- [What needs to be done]: Could you set down exactly the lines of the data below, starting at the one that holds "Text of what" and ending at the one that holds "Will you type", both included, and only those?

- [Input for this task]:
◇ ◇ ◇ ◇ ◇ ◇ ◇

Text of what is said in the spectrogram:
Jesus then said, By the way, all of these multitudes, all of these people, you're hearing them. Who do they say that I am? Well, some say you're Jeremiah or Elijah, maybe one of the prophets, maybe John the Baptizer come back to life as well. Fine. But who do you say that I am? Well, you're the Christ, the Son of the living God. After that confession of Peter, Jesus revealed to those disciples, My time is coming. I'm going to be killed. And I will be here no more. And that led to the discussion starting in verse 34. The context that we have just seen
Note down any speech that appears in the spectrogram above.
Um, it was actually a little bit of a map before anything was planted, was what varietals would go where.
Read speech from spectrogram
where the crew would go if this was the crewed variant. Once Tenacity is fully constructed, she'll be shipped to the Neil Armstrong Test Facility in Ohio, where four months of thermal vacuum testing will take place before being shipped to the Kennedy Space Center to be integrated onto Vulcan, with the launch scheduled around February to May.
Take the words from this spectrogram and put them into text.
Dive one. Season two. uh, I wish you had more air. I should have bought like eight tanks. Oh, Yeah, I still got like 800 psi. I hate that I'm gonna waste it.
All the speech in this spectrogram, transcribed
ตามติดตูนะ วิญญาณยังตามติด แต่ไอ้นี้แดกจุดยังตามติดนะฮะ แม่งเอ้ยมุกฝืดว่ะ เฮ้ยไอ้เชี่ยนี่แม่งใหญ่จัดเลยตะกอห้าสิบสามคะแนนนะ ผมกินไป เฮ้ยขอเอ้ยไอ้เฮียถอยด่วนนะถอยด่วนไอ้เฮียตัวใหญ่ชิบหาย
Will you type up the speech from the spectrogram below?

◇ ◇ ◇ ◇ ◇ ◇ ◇

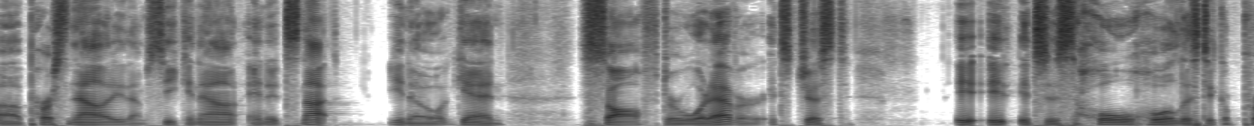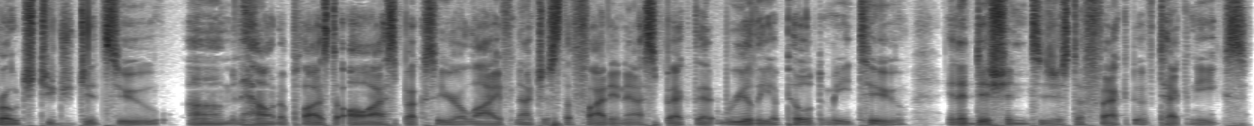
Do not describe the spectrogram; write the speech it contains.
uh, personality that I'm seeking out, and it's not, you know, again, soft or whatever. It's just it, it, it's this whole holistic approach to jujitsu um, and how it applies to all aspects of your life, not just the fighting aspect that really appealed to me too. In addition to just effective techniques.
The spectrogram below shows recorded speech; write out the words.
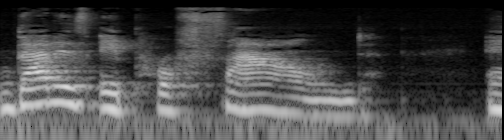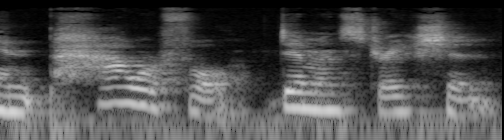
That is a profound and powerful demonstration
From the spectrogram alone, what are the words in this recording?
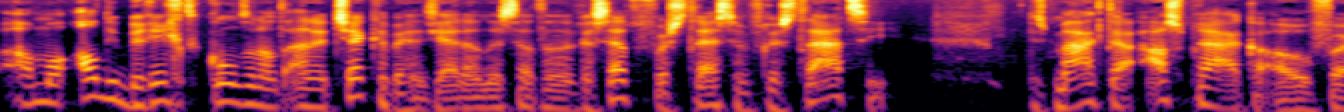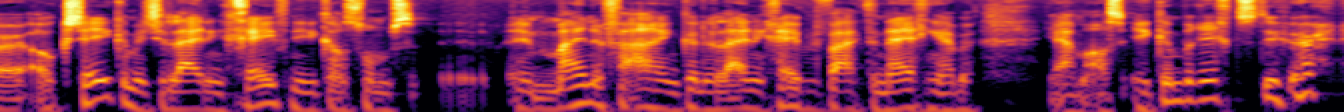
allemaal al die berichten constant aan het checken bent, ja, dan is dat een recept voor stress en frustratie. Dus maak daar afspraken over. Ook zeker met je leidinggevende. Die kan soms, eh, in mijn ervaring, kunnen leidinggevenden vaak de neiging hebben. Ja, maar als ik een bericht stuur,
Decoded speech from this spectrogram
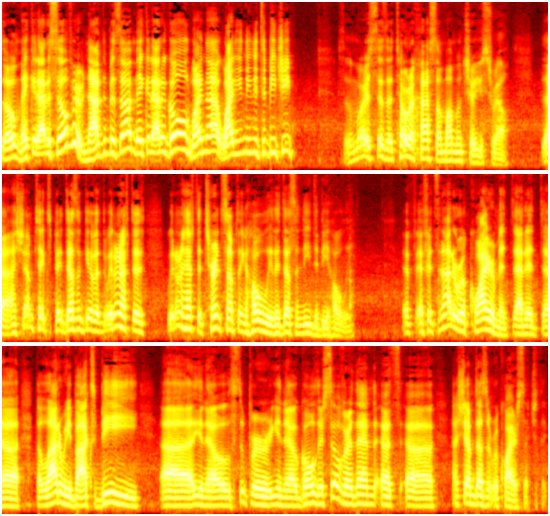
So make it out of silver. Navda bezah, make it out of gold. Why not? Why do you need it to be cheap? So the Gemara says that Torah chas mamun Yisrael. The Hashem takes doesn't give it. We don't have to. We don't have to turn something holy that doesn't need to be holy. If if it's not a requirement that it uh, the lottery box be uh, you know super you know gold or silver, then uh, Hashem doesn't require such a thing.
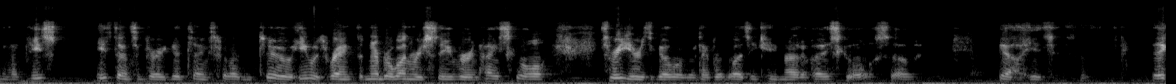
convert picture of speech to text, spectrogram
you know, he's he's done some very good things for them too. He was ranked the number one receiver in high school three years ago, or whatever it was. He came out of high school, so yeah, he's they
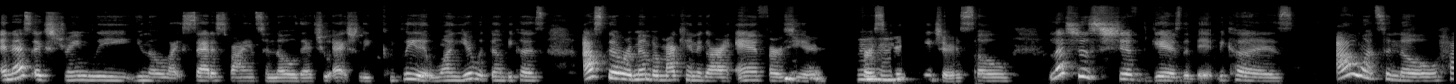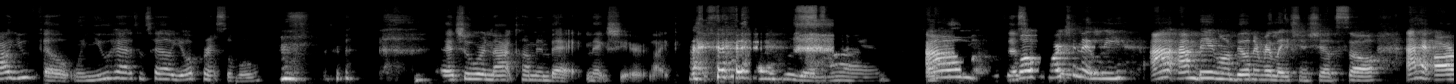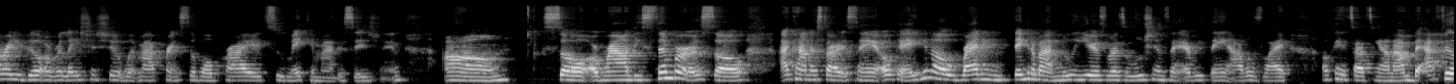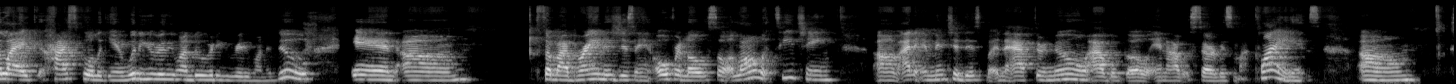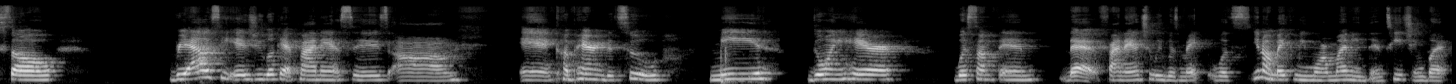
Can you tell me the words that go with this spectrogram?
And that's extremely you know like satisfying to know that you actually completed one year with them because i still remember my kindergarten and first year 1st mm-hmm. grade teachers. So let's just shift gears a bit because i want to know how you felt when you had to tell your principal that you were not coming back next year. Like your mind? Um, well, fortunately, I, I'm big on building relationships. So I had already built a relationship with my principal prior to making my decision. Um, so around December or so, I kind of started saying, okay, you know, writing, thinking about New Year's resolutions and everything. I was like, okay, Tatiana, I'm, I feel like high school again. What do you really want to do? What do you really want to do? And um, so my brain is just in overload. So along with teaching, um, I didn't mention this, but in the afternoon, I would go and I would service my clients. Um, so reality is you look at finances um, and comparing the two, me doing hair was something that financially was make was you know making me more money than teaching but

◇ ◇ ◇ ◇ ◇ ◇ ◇

- [Reply]:
Text of what is said in the spectrogram:
Jesus then said, By the way, all of these multitudes, all of these people, you're hearing them. Who do they say that I am? Well, some say you're Jeremiah or Elijah, maybe one of the prophets, maybe John the Baptizer come back to life as well. Fine. But who do you say that I am? Well, you're the Christ, the Son of the living God. After that confession of Peter, Jesus revealed to those disciples, My time is coming. I'm going to be killed. And I will be here no more. And that led to the discussion starting in verse 34. The context that we have just seen
Note down any speech that appears in the spectrogram above.
Um, it was actually a little bit of a map before anything was planted, was what varietals would go where.
Read speech from spectrogram
where the crew would go if this was the crewed variant. Once Tenacity is fully constructed, she'll be shipped to the Neil Armstrong Test Facility in Ohio, where four months of thermal vacuum testing will take place before being shipped to the Kennedy Space Center to be integrated onto Vulcan, with the launch scheduled around February to May.
Take the words from this spectrogram and put them into text.
Dive one. Season two. uh, I wish you had more air. I should have bought like eight tanks. Oh, Yeah, I still got like 800 psi. I hate that I'm gonna waste it.
All the speech in this spectrogram, transcribed
ตามติดตูนะ วิญญาณยังตามติด แต่ไอ้นี้แดกจุดยังตามติดนะฮะ แม่งเอ้ยมุกฝืดว่ะ เฮ้ยไอ้เชี่ยนี่แม่งใหญ่จัดเลยตะกอห้าสิบสามคะแนนนะ ผมกินไป เฮ้ยขอเอ้ยไอ้เฮียถอยด่วนนะถอยด่วนไอ้เฮียตัวใหญ่ชิบหาย
Will you type up the speech from the spectrogram below?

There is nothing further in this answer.